Articles Tagged with cherry picking

We frequently represent individuals who have received an SEC Subpoena, and often the first question asked is, “Why did I get this subpoena? I did nothing wrong.”  The SEC investigates many kinds of misconduct, and the people they seek information and documents from (through the use of Subpoenas) very often are not “targets” of the investigation, but the SEC may believe they could be a “witness,” or may have useful information that could aid the investigation.  Understanding the common investigations the SEC may commence is a good first step to understanding what prompted the Subpoena.

According to the SEC, the most common types of investigations of potential securities violations include:
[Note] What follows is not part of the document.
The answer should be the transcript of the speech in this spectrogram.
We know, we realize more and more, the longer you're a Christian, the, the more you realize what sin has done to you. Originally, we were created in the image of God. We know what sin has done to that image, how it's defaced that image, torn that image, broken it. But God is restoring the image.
  • Misrepresentation or omission of important information about securities – when promoting the sale of securities, brokers, broker-dealers and other securities professionals should ensure that promotional materials accurately reflect the characteristics and risks of the securities.
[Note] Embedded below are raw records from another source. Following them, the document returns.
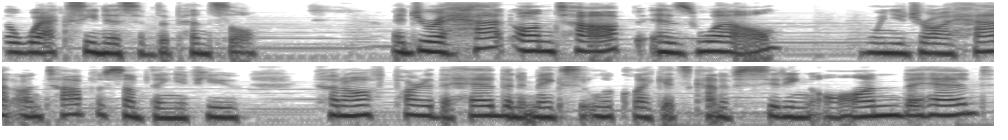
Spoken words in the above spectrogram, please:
the waxiness of the pencil. I drew a hat on top as well. When you draw a hat on top of something, if you cut off part of the head, then it makes it look like it's kind of sitting on the head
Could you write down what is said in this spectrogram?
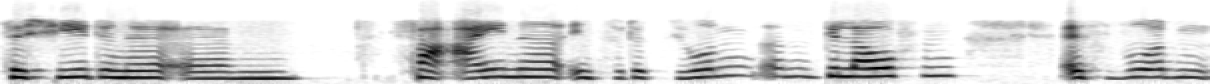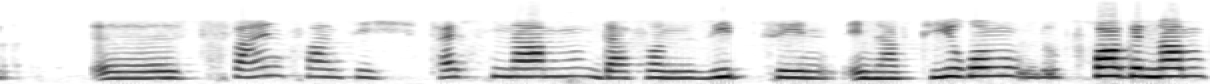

Michael J. Breton of Massachusetts was banned from the securities industry by the SEC according to a recent InvestmentNews report.  According to the report, Mr. Breton cost his clients $1.3 million by “cherry-picking” trades – i.e., placing trades through one central account then allocating the profitable trades to himself and the losing trades to clients.  This practice reportedly continued from 2011 to July of this past year.

 

On Wednesday, the SEC filed charges against Mr. Breton and Strategic Capital Management, Mr. Breton’s firm, in federal court in Massachusetts.  Mr. Breton has agreed to plead guilty to criminal securities fraud and forfeit $1.3 million, per the report.  According to InvestmentNews, the US Attorney’s Office has agreed to recommend a maximum sentence of no more than three years.